I love them not only for their content, but also for everything that their physical state tells me – not only what sort of life it’s had, but also how it was made, what the social/cultural context was, the decorations or lack of, particularly in the austerity editions printed during and after WW2.
And I will admit to a dedicated library room with floor to ceiling bookcases that are overflowing, more bookcases in other rooms (ditto), and a list of wants longer than my arm…..
I still have a big rubbermaid bin full of books at my parents’ house. When I moved out in the fall, I picked my favorites (yes, my whole Tolkien collection came with me…), and some books that I’ve been meaning to read. I’d love to have floor to ceiling book cases, but that’s not going to happen in a studio apartment unfortunately…

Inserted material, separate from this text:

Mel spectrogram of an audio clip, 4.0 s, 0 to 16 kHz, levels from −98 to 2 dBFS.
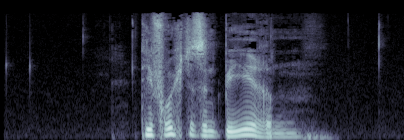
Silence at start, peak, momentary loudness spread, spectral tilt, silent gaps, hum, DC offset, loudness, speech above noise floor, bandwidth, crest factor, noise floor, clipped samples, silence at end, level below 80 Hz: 1.4 s; -2 dBFS; 15 LU; -4.5 dB/octave; none; none; under 0.1%; -18 LUFS; 55 dB; 11.5 kHz; 20 dB; -74 dBFS; under 0.1%; 0.8 s; -46 dBFS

The library has always been one of my favorite places, and I always go there first when I’m looking for a specific book. I don’t generally buy books unless I know I’m going to reread them. There’s also a website that my sister introduced me to called Paperback Swap (www.paperbackswap.com) where you trade books you have for books that you want. GoodReads is also a good website if you’re looking for reviews, and a place to keep track of what you’re reading, what you’ve read, and your to-read list. 🙂
Andi Perullo de Ledesma says
Books are the best!
When we renovated our house four years ago, one thing we both agreed on was built-in floor-to-ceiling bookshelves on one wall. They were full instantly (and we still had to get rid of about 6 boxes of books) but we love them. Every few months or so we do go through and try to cull (because we’re always buying more books). We both have e-readers (a Kindle and a Kobo) but that means when we buy real books we can justify a hardcover … I won’t ever give up real books.
Ah books, how we love you so! We sorted through our bookcases when we emigrated and after being very strict with ourselves, managed to get rid of 2 1/2 boxes, leaving us about 8 boxes of books. They’re sitting in storage on the other side of the world and I’m trying not to buy a whole bunch more to keep here. I occasionally buy a reasonably cheap book for my lovely Kobo e-reader.
I love reading, I love books and our house is full of books 🙂 We even have crates stored in the attic, as we don’t have enough space. But books are vital to me. I remember visiting a friend in her new apartment many years ago. It was a nice apartment, but I kept feeling that something was missing. When I came home it suddenly hit me: Not one single book! My dream is a wall with built in book shelves.
I use our library’s E-lending site all the time too, but still love the touch of a real book.
I buy all of my books as Kindle ebooks now. I read often, I often reread books and I often travel so it’s so great to have the bulk of my library at my fingertips. There are some old favorite books that I’ve carried around with me over the years and those definitely bring back a lot of memories whenever I take them down from the shelf to enjoy. Overall though, I am happy to have the space that would otherwise be taken up by too many books.
save. spend. splurge. says
Your local library might also have an OverDrive / Ebook lending capability. That’s how I started getting way more into reading… using my local library’s online resources.